Task to complete: What follows is a set of records. Retype them exactly, leaving out the pictures.

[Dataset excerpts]
..............................

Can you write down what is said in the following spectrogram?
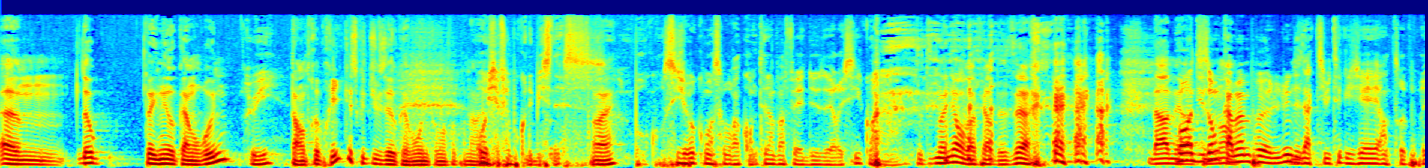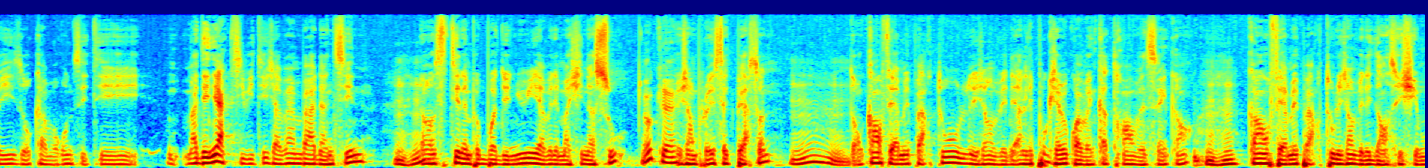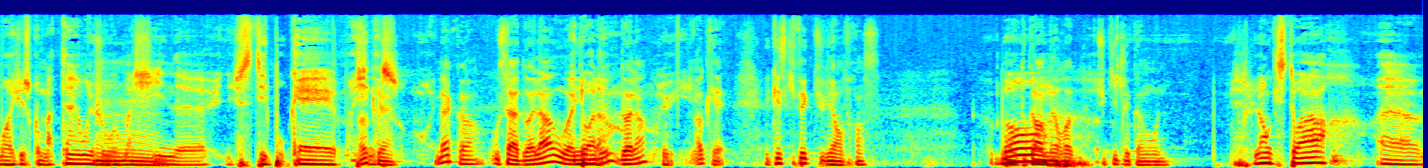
Euh, donc, tu es né au Cameroun, Oui. tu as entrepris. Qu'est-ce que tu faisais au Cameroun comme entrepreneur? Oui, j'ai fait beaucoup de business. Ouais. Beaucoup. Si je veux commencer à vous raconter, on va faire deux heures ici, quoi. De toute manière, on va faire deux heures. non, mais Bon, disons quand même que l'une des activités que j'ai entreprises au Cameroun, c'était ma dernière activité. J'avais un bar dancing. Donc, c'était un peu boîte de nuit, il y avait des machines à sous. Ok. J'employais sept personnes. Hmm. Donc, quand on fermait partout, les gens venaient. À l'époque, j'avais quoi, 24 ans, 25 ans? Quand on fermait partout, les gens venaient danser chez moi jusqu'au matin. On jouait aux machines euh, du style poker, machine Ok. à sous. D'accord. Où c'est à Douala ou à Douala. Oui. Ok. Et qu'est-ce qui fait que tu viens en France? Bon. En tout cas en Europe. Tu quittes le Cameroun. longue histoire. euh,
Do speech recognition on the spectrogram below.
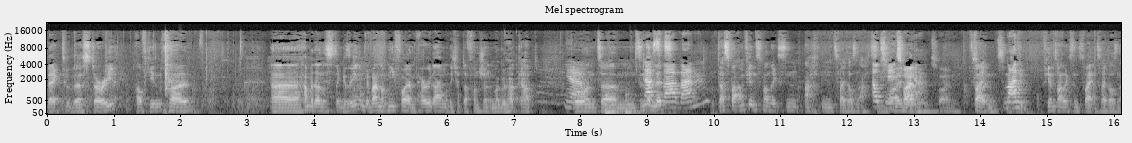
back to the story. Auf jeden Fall äh, haben wir das dann gesehen und wir waren noch nie vorher im Paradigm und ich habe davon schon immer gehört gehabt. ja. Und ähm, sind das dann letzt war wann? das war am 24.08.2018. Okay. Zweiten. Zweiten. Zweiten. Mann. 24.02.2018.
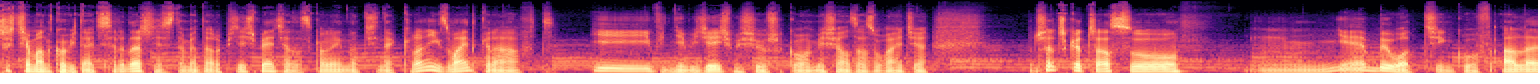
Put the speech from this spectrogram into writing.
Cześć, siemanko, witajcie serdecznie, jestem Meteor 55, a to jest kolejny odcinek Chronik z Minecraft. I nie widzieliśmy się już około miesiąca, słuchajcie. Troszeczkę czasu mm, nie było odcinków, ale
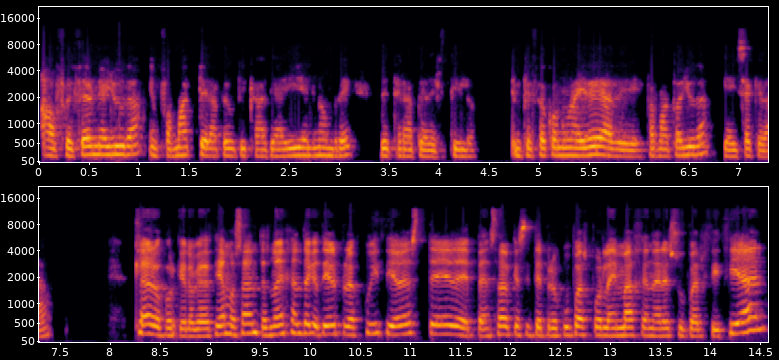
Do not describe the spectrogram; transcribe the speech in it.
a ofrecerme ayuda en forma terapéutica, de ahí el nombre de terapia de estilo. Empezó con una idea de formato ayuda y ahí se ha quedado. Claro, porque lo que decíamos antes, no hay gente que tiene el prejuicio este de pensar que si te preocupas por la imagen eres superficial,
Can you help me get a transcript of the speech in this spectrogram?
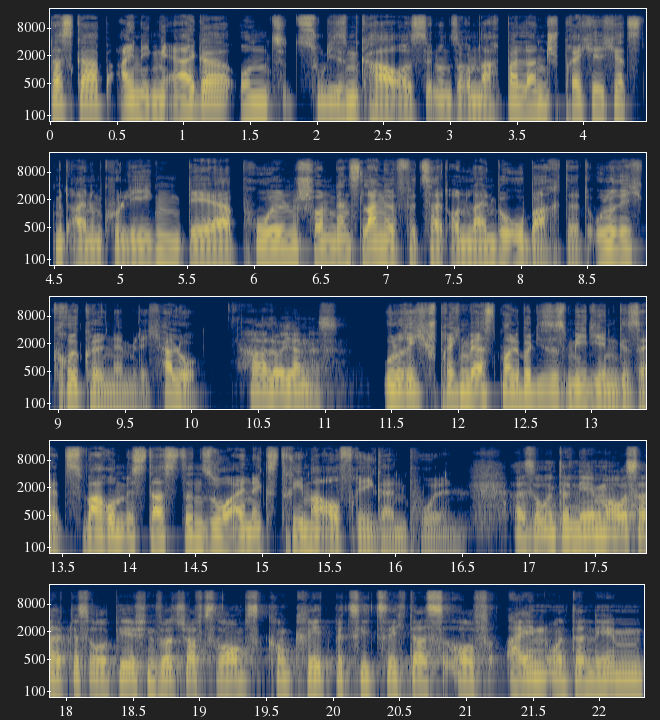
Das gab einigen Ärger und zu diesem Chaos in unserem Nachbarland spreche ich jetzt mit einem Kollegen, der Polen schon ganz lange für Zeit Online beobachtet. Ulrich Krökel nämlich. Hallo. Hallo Janis. Ulrich, sprechen wir erstmal über dieses Mediengesetz. Warum ist das denn so ein extremer Aufreger in Polen? Also Unternehmen außerhalb des europäischen Wirtschaftsraums, konkret bezieht sich das auf ein Unternehmen,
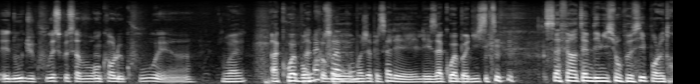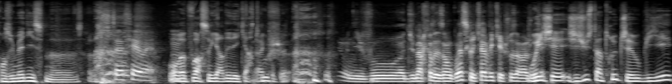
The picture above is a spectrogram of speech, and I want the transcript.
Et donc, du coup, est-ce que ça vaut encore le coup et, euh, Ouais. Aquabon. Aquabon. Moi, j'appelle ça les, les aquabonistes? Ça fait un thème d'émission possible pour le transhumanisme. euh, Tout à fait, ouais. On va pouvoir se garder des cartouches. Ouais. Au niveau euh, du marqueur des angoisses, quelqu'un avait quelque chose à rajouter Oui, j'ai juste un truc que j'ai oublié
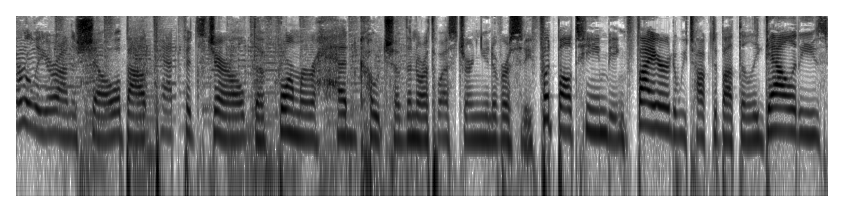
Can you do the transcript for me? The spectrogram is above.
earlier on the show about Pat Fitzgerald, the former head coach of the Northwestern University football team, being fired. We talked about the legalities.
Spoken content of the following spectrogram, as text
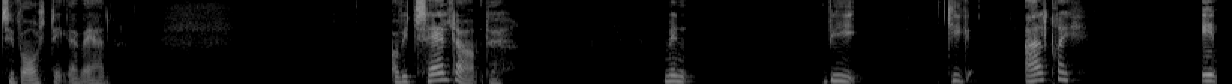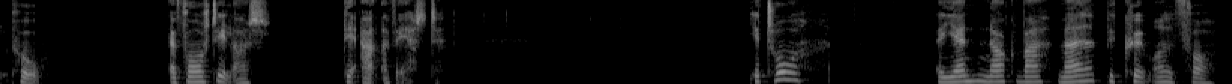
til vores del af verden. Og vi talte om det, men vi gik aldrig ind på at forestille os det aller værste. Jeg tror, at Jan nok var meget bekymret for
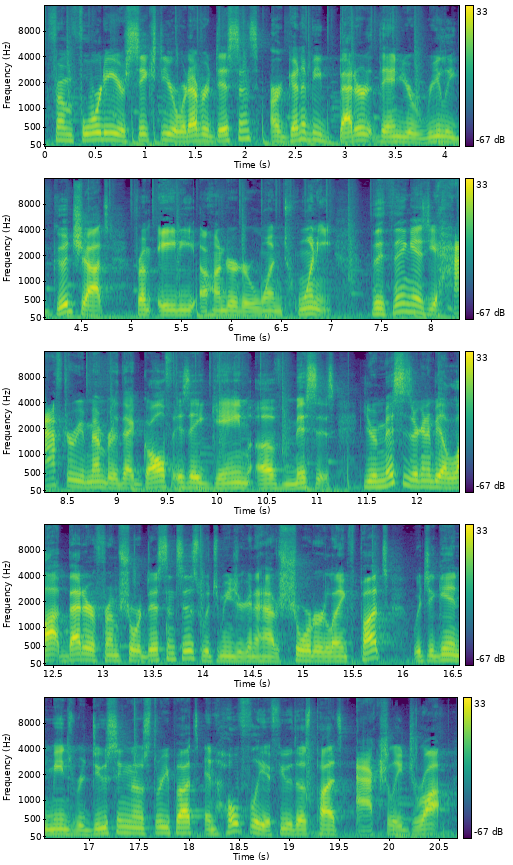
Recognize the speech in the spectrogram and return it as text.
from 40 or 60 or whatever distance are gonna be better than your really good shots from 80, 100, or 120. The thing is, you have to remember that golf is a game of misses. Your misses are gonna be a lot better from short distances, which means you're gonna have shorter length putts, which again means reducing those three putts and hopefully a few of those putts actually drop.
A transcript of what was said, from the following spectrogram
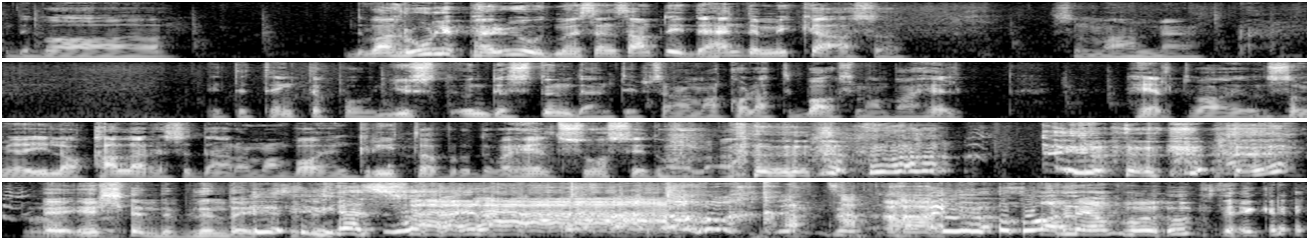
Det var... Det var en rolig period, men sen samtidigt, det hände mycket alltså. Som man eh, inte tänkte på just under stunden, typ. Så när man kollar tillbaks, man var helt... Helt var, som jag gillar att kalla det sådär, man var en gryta bror. Det var helt såsigt alla. Jag erkände blunda just nu. svär! Walla jag får upp det grejen.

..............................

Exercise output:
Can you write down what is said in the following spectrogram?
Euh, donc, tu es né au Cameroun, Oui. tu as entrepris. Qu'est-ce que tu faisais au Cameroun comme entrepreneur? Oui, j'ai fait beaucoup de business. Ouais. Beaucoup. Si je veux commencer à vous raconter, on va faire deux heures ici, quoi. De toute manière, on va faire deux heures. non, mais Bon, disons quand même que l'une des activités que j'ai entreprises au Cameroun, c'était ma dernière activité. J'avais un bar dancing. Donc, c'était un peu boîte de nuit, il y avait des machines à sous. Ok. J'employais sept personnes. Hmm. Donc, quand on fermait partout, les gens venaient. À l'époque, j'avais quoi, 24 ans, 25 ans? Quand on fermait partout, les gens venaient danser chez moi jusqu'au matin. On jouait aux machines euh, du style poker, machine Ok. à sous. D'accord. Où c'est à Douala ou à Douala. Oui. Ok. Et qu'est-ce qui fait que tu viens en France? Bon. En tout cas en Europe. Tu quittes le Cameroun. longue histoire. euh,
Do speech recognition on the spectrogram below.
back to the story. Auf jeden Fall äh, haben wir das dann gesehen und wir waren noch nie vorher im Paradigm und ich habe davon schon immer gehört gehabt. ja. Und ähm, sind das dann letzt war wann? das war am 24.08.2018. Okay. Zweiten. Zweiten. Zweiten. Mann. 24.02.2018.
Put the speech from this spectrogram into writing.
Cześć, siemanko, witajcie serdecznie, jestem Meteor 55, a to jest kolejny odcinek Chronik z Minecraft. I nie widzieliśmy się już około miesiąca, słuchajcie. Troszeczkę czasu mm, nie było odcinków, ale
Do not describe the spectrogram; transcribe the speech in it.
a ofrecerme ayuda en forma terapéutica, de ahí el nombre de terapia de estilo. Empezó con una idea de formato ayuda y ahí se ha quedado. Claro, porque lo que decíamos antes, no hay gente que tiene el prejuicio este de pensar que si te preocupas por la imagen eres superficial,
Can you help me get a transcript of the speech in this spectrogram?
Das gab einigen Ärger und zu diesem Chaos in unserem Nachbarland spreche ich jetzt mit einem Kollegen, der Polen schon ganz lange für Zeit Online beobachtet. Ulrich Krökel nämlich. Hallo. Hallo Janis. Ulrich, sprechen wir erstmal über dieses Mediengesetz. Warum ist das denn so ein extremer Aufreger in Polen? Also Unternehmen außerhalb des europäischen Wirtschaftsraums, konkret bezieht sich das auf ein Unternehmen,
The picture above is a spectrogram of speech, and I want the transcript.
Et donc, du coup, est-ce que ça vaut encore le coup et, euh, Ouais. Aquabon. Aquabon. Moi, j'appelle ça les, les aquabonistes? Ça fait un thème d'émission possible pour le transhumanisme. euh, Tout à fait, ouais. On va pouvoir se garder des cartouches. Ouais. Au niveau euh, du marqueur des angoisses, quelqu'un avait quelque chose à rajouter Oui, j'ai juste un truc que j'ai oublié
Can you do the transcript for me? The spectrogram is above.
earlier on the show about Pat Fitzgerald, the former head coach of the Northwestern University football team, being fired. We talked about the legalities.
Spoken content of the following spectrogram, as text
til vores del af verden. Og vi talte om det, men vi gik aldrig ind på at forestille os det aller værste. Jeg tror, at Jan nok var meget bekymret for
Recognize the speech in the spectrogram and return it as text.
from 40 or 60 or whatever distance are gonna be better than your really good shots from 80, 100, or 120. The thing is, you have to remember that golf is a game of misses. Your misses are gonna be a lot better from short distances, which means you're gonna have shorter length putts, which again means reducing those three putts and hopefully a few of those putts actually drop.
A transcript of what was said, from the following spectrogram
Det var... Det var en rolig period, men sen samtidigt, det hände mycket alltså. Som man eh, inte tänkte på just under stunden, typ. Så när man kollar tillbaks, man var helt... Helt var, som jag gillar att kalla det sådär, man var en gryta bror. Det var helt såsigt alla. Jag erkände blunda just nu. svär! Walla jag får upp det grejen.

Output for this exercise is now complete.